The format is the same as in MYMP, with 13 thematic chapters, where in each of them 6 tests are included (in each volume). Each theme is analysed by modern concepts and tips, which will drive the reader to the right path. For me solving the tests is not the most important feature. Understanding them and learning how to do the job in an over-the-board game is far more important and what counts at the end of the day!
With this book-series I have sought to provide a training guide that will be helpful mostly to players in the 1500–2200 range — corresponding to a lower club level up to those with aspirations for a FIDE title. Of course, the books may well also be useful for players weaker than 1500, or for those stronger than 2200, but this is a decision these players should make for themselves!
In this book there are 78 tests, each based around a game. In each of these tests, the starting point is the first diagram. There is an evaluation of the diagrammed position, which helps the reader to understand some important facts about the position itself. A presentation of three possible plans follows. Then the reader must decide which is the most valuable/best plan. The best plan receives a maximum of 50 points. The other, less good, bad or indifferent plans normally receive some points or none at all, depending on their actual value and correctness. Some of the plans receive no points at all; they are just bad!
After completing the work on each test, the reader must take a look at the solution, where he can find the answers. In the solutions, the game is analysed until its end, so the reader can better understand why the rewarded plan was the ‘best’ in the position and how it worked out. There are a few examples where the best available plan was overlooked, but these are exceptions and the games are nevertheless quite interesting.
By this point, you will have received some very good training. But then, it will do no harm to measure your ‘strength’ on this subject. The maximum score is 3.900 points and you should divide your total score by 1.5:
Total Points Planning Strength
2300–2399 International Master
2200–2299 FIDE Master
2000–2199 Candidate Master
1800–1999 National Master
1600–1799 National A’ Category
1400–1699 National B’ Category
1200–1399 National C’ Category
0–1199 Should try harder!
As one might notice from the score-table, expectations are a little higher than usual for the categories listed, as in this book the evaluation of the position is given by the author beforehand, and this is a great help for the reader.

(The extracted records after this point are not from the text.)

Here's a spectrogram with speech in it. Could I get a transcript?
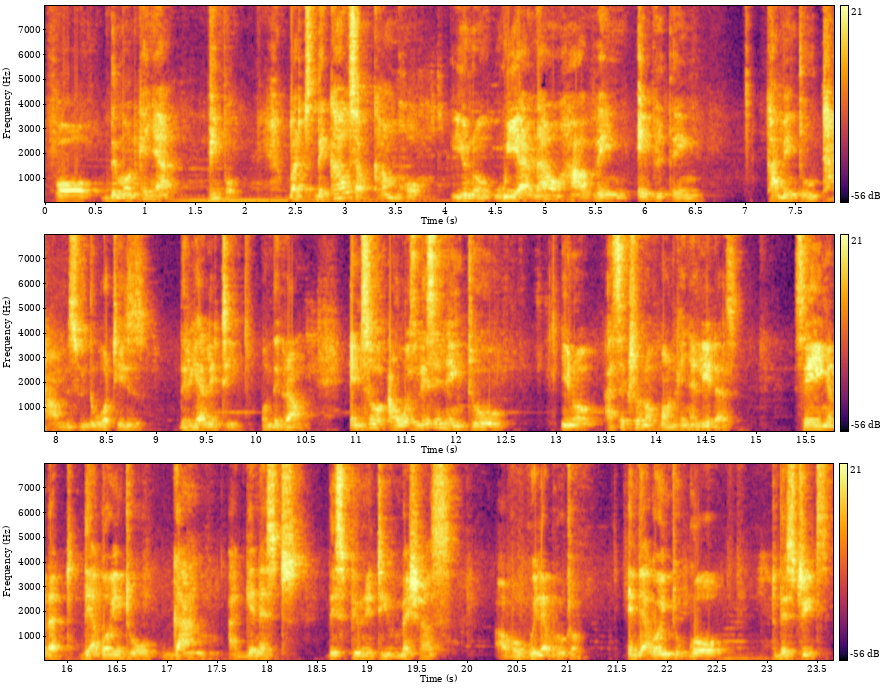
for the Mount Kenya people. But the cows have come home. You know, we are now having everything coming to terms with what is the reality on the ground. And so I was listening to, you know, a section of Mount Kenya leaders saying that they are going to gang against these punitive measures of William Ruto and they are going to go to the streets.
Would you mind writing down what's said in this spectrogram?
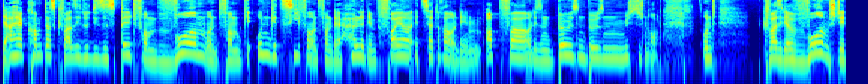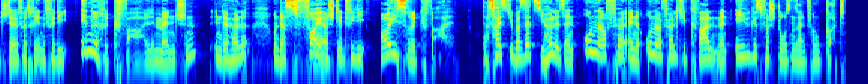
daher kommt das quasi so dieses Bild vom Wurm und vom Ungeziefer und von der Hölle, dem Feuer etc. und dem Opfer und diesem bösen, bösen, mystischen Ort. Und quasi der Wurm steht stellvertretend für die innere Qual im Menschen, in der Hölle und das Feuer steht für die äußere Qual. Das heißt übersetzt, die Hölle ist ein unaufhör eine unaufhörliche Qual und ein ewiges Verstoßensein von Gott.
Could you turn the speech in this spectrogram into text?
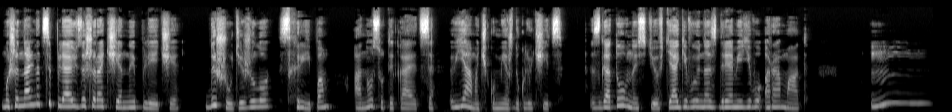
Машинально цепляюсь за широченные плечи, дышу тяжело, с хрипом, а нос утыкается в ямочку между ключиц. С готовностью втягиваю ноздрями его аромат. М-м-м.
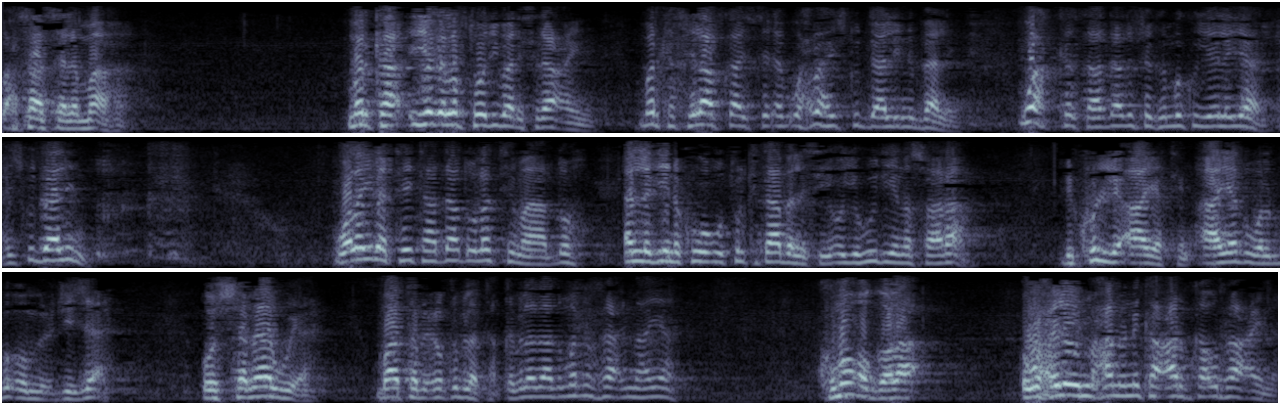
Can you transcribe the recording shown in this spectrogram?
wax saasale ma aha. Marka iyaga laftoodii baan israacaynin. Marka khilaafkaa waxba ha isku daalinin baa lay wax kasta haddaad u sheegto ma ku yeelayaan ha isku daalin. Walayna tayta haddaad ula timaado aladiina kuwa uutul kitaaba la siiyey oo yahuudiya nasaara ah bikulli aayatin aayad walba oo mucjizo ah oo samaawi ah maa tabicuu qiblata? Qibladaadu marna raaci mahayaan kuma ogola oo waxay leeyihiin maxaanu ninkaa carabkaa u raacayna?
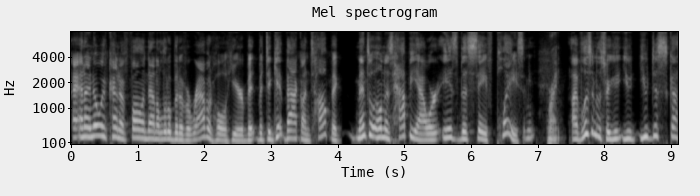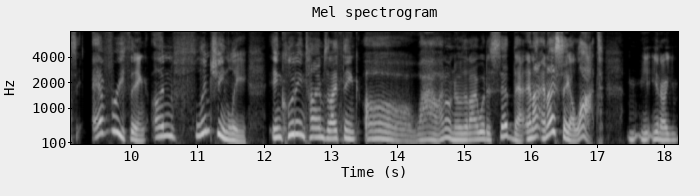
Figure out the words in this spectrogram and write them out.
And I know we've kind of fallen down a little bit of a rabbit hole here, but but to get back on topic, mental illness happy hour is the safe place. I mean, right. I've listened to the show. You you you discuss everything unflinchingly, including times that I think, oh wow, I don't know that I would have said that. And I and I say a lot. You, you know, you,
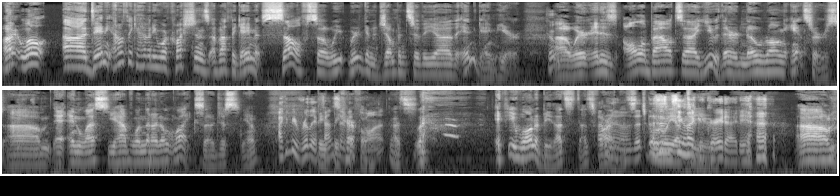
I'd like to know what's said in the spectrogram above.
All right. Well, uh, Danny, I don't think I have any more questions about the game itself, so we, we're going to jump into the uh, the end game here, Cool. uh, where it is all about uh, you. There are no wrong answers, um, a- unless you have one that I don't like. So just you know, I can be really be, be offensive careful. if you want. That's if you want to be. That's that's I fine. That's That totally doesn't seem like a great idea. Um,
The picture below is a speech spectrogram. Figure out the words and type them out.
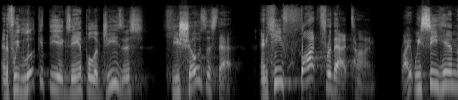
And if we look at the example of Jesus, he shows us that. And he fought for that time, right? We see him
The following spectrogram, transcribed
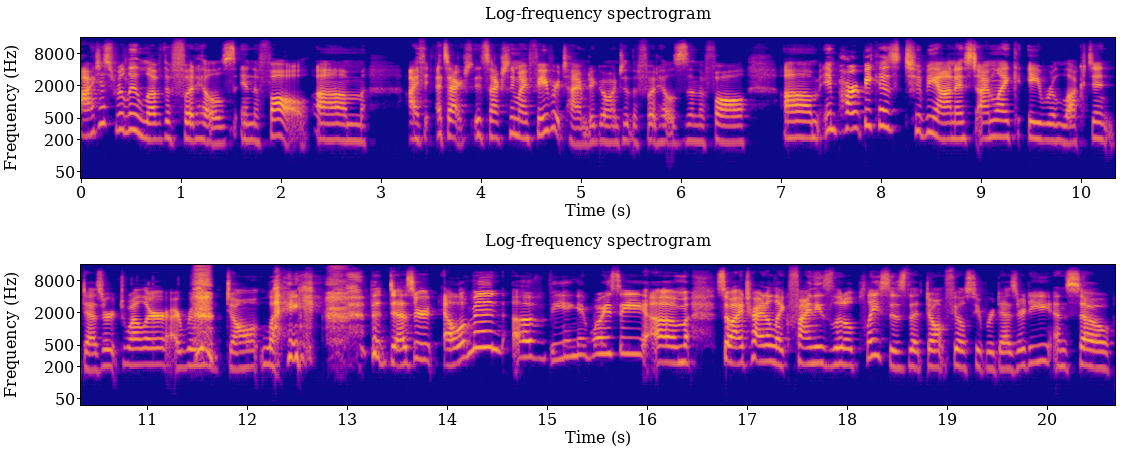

A correct evaluation of any position is one of the most significant factors in chess, but that could be the subject for another book. It is now time for you to work and train on that important chess concept, the plan.
Have fun and train well!